Seventh Circuit Endorses Court of Chancery Standard for Disclosure Cases
The Seventh Circuit, in an opinion by Judge Posner, today reversed and remanded the approval of a disclosure settlement in In re Walgreen Co. Stockholder Litigation, No. 15-3799 (7th Cir. Aug. 10, 2016). The decision endorsed the Delaware Court of Chancery’s standard for the approval of disclosure settlements from In re Trulia, Inc. Stockholder Litigation, 129 A.3d 884 (Del. Ch. 2016). Id. at 10 (“And so Trulia adopted a clearer standard for the approval of such settlements, . . . which we endorse, and apply in this case. . . .”)
The decision also addressed the issue of adequacy of representation:
A class ‘representative who proposes that high transaction costs (notice and attorneys’ fees) be incurred at the class members’ expense to obtain [no benefit] . . . is not adequately protecting the class members’ interests.’ In re Aqua Dots Products Liability Litigation, 654 F.3d 748, 752 (7th Cir. 2011). Courts also have ‘a continuing duty in a class action case to scrutinize the class attorney to see that he or she is adequately protecting the interests of the class, and if at any time the trial court realizes that class counsel should be disqualified, the court is required to take appropriate action.’ In re Revlon, Inc. Shareholders Litigation, 990 A.2d 940, 955 (Del. Ch. 2010) (quoting 4 Newberg on Class Actions § 13:22, at 417 (2002)).

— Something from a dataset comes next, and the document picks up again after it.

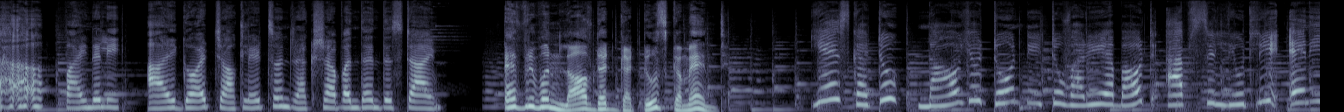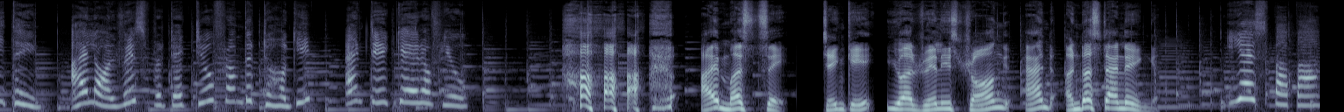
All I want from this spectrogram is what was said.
Finally, I got chocolates on Raksha Bandhan this time. Everyone laughed at Gattu's comment. Yes, Gattu, now you don't need to worry about absolutely anything. I'll always protect you from the doggy and take care of you. Ha ha ha! I must say, Chinki, you are really strong and understanding. Yes, Papa.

The oddity of this case is the absence of any indication that members of the class have an interest in challenging the reorganization that has created Walgreens Boots Alliance. The only concrete interest suggested by this litigation is an interest in attorneys’ fees, which of course accrue solely to class counsel and not to any class members. Certainly class counsel, if one may judge from their performance in this litigation, can’t be trusted to represent the interests of the class. Because the settlement can’t be approved, we reverse the district court’s judgment. And since class counsel has failed to represent the class fairly and adequately, as required by Federal Rule of Civil Procedure 23(g)(1)(B) and (g)(4), the district court on remand should give serious consideration to either appointing new class counsel, cf. Fed. R. Civ. P. 23(g)(1), or dismissing the suit. Cf. Robert F. Booth Trust v. Crowley, supra, 687 F.3d at 319.